Each marijuana plant has a tracking tag in a cultivation room at Sea of Green Farms, a recreational cannabis grower in Seattle on June 25, 2014. The bar-coded tags are used for seed-to-sale tracking in Washington state. (Ted S. Warren, Associated Press file)

North Dakota chooses tracking system for medical marijuana program

BISMARCK, N.D. — North Dakota’s Health Department has selected a Florida-based company to implement a system to monitor the state’s developing medical marijuana program.

BioTrackTHC has similar contracts in six other states including Delaware, which has a medical marijuana program similar to what North Dakota plans. The Fort Lauderdale company was chosen from among six proposals.

“Certainly the experience and qualifications of the firm were taken into consideration,” North Dakota Medical Marijuana Division Director Jason Wahl said Thursday.
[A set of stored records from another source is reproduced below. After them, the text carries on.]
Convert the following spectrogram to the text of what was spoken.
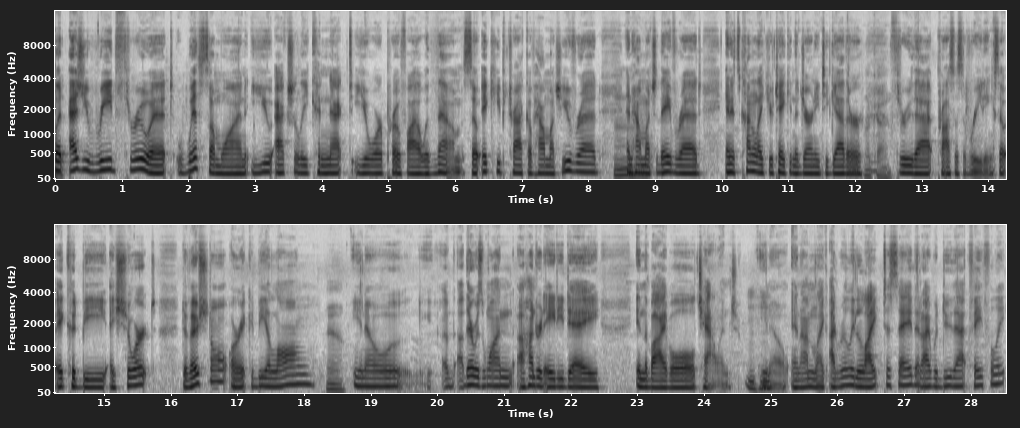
But as you read through it with someone, you actually connect your profile with them. So it keeps track of how much you've read and how much they've read. And it's kind of like you're taking the journey together Okay. through that process of reading. So it could be a short devotional or it could be a long, Yeah. you know, uh, there was one 180 day in the Bible challenge, you know, and I'm like, I'd really like to say that I would do that faithfully,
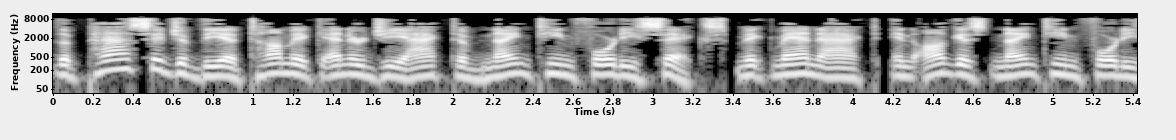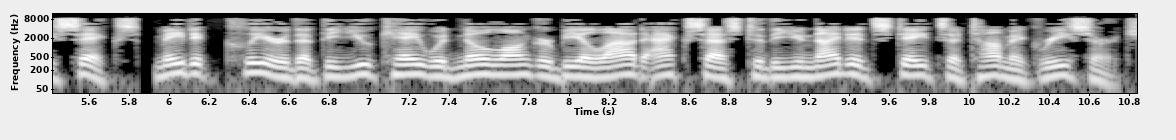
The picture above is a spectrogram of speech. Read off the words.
The passage of the Atomic Energy Act of 1946 McMahon Act in August 1946, made it clear that the UK would no longer be allowed access to the United States atomic research.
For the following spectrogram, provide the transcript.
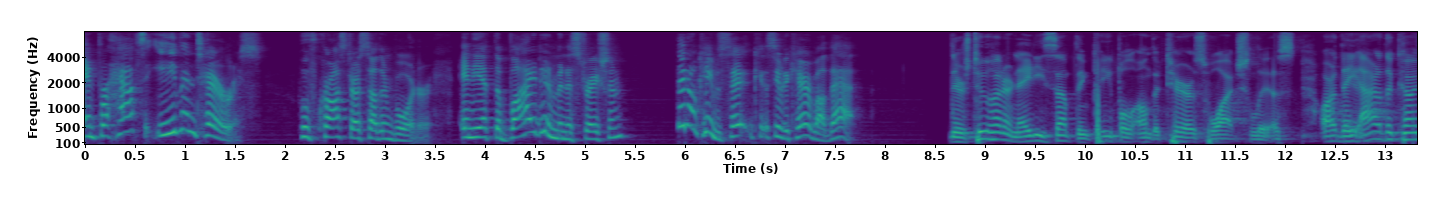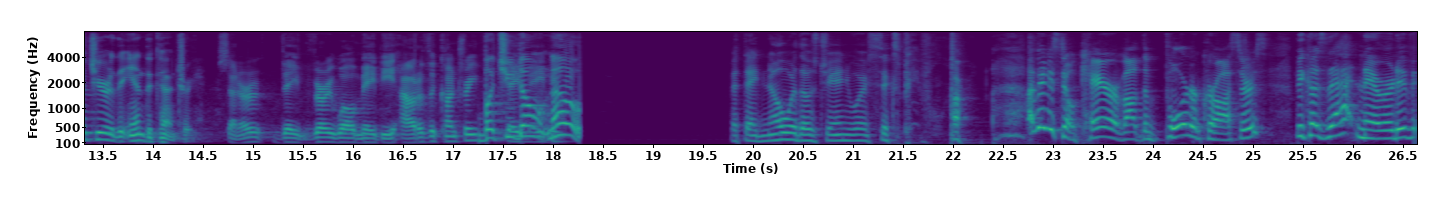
and perhaps even terrorists who've crossed our southern border. And yet the Biden administration, they don't seem to care about that. There's 280 something people on the terrorist watch list. Are they out of the country or are they in the country? Senator, they very well may be out of the country. But you they don't know. But they know where those January 6 people are. I they just don't care about the border crossers because that narrative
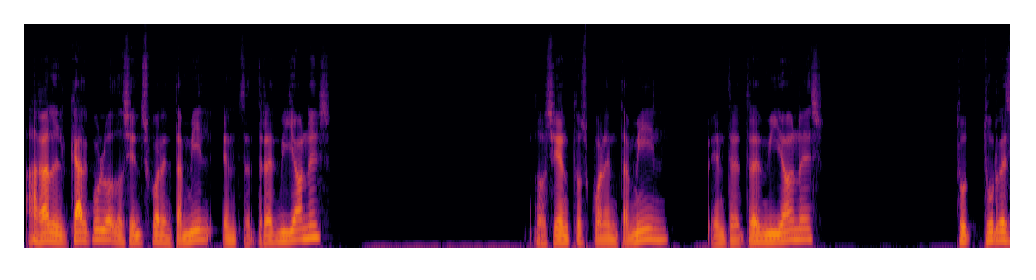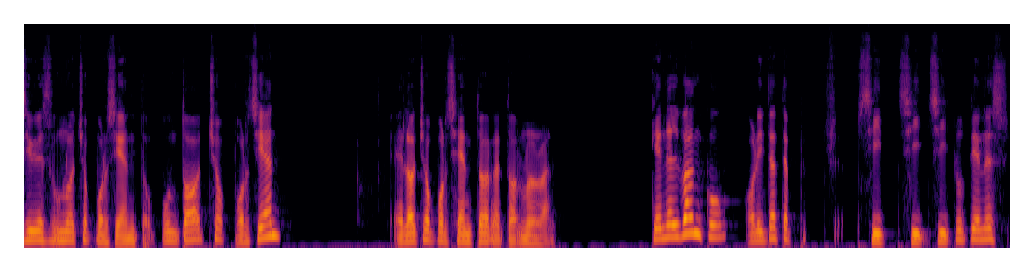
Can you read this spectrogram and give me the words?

The management system will track the production, transportation and sale of medical marijuana, as well as help register dispensaries and patient card holders.

“The data included in the tracking system will provide a digital record of the state’s entire marijuana inventory,” Wahl said.

BioTrackTHC submitted a five-year, $600,000 proposal, though the contract’s final financial terms will be decided through negotiations that could wrap up by the end of the month, according to Wahl.

“We will be attempting to negotiate a contract to get the dollar amount to a range that will be able to fit within our budget,” he said.

The medical marijuana program is funded by taxes and program fees and has a $1.6 million budget for the state’s current two-year budget period.

State voters approved medical marijuana in November 2016. The Health Department has been working to create the program since Gov. Doug Burgum in April 2017 approved regulations crafted by lawmakers. State law allows medical marijuana for 17 medical conditions and terminal illnesses. The drug is expected to be available to patients late this year.

The Health Department expects to begin accepting applications from manufacturing facilities in late spring or early summer, before moving on to application periods for dispensaries, patients and caregivers. The agency also will choose a lab to test the marijuana.

U.S. Attorney General Jeff Sessions in January rescinded an Obama administration policy pledging that federal authorities wouldn’t crack down on marijuana operations in states where they were legal, as long as the states maintained tight regulations.

The impact of the decision isn’t known, but North Dakota’s Health Department is forging ahead with creating the medical marijuana program set into law by the Legislature last year.

Eighteen senators including North Dakota Democrat Heidi Heitkamp sent a letter to the Senate Appropriations Committee Feb. 13 urging members to respect marijuana policies enacted by states when finalizing fiscal year 2018 spending.

“The (Justice Department) decision to rescind years of legal guidance on marijuana could be very disruptive to states like North Dakota,” Heitkamp said.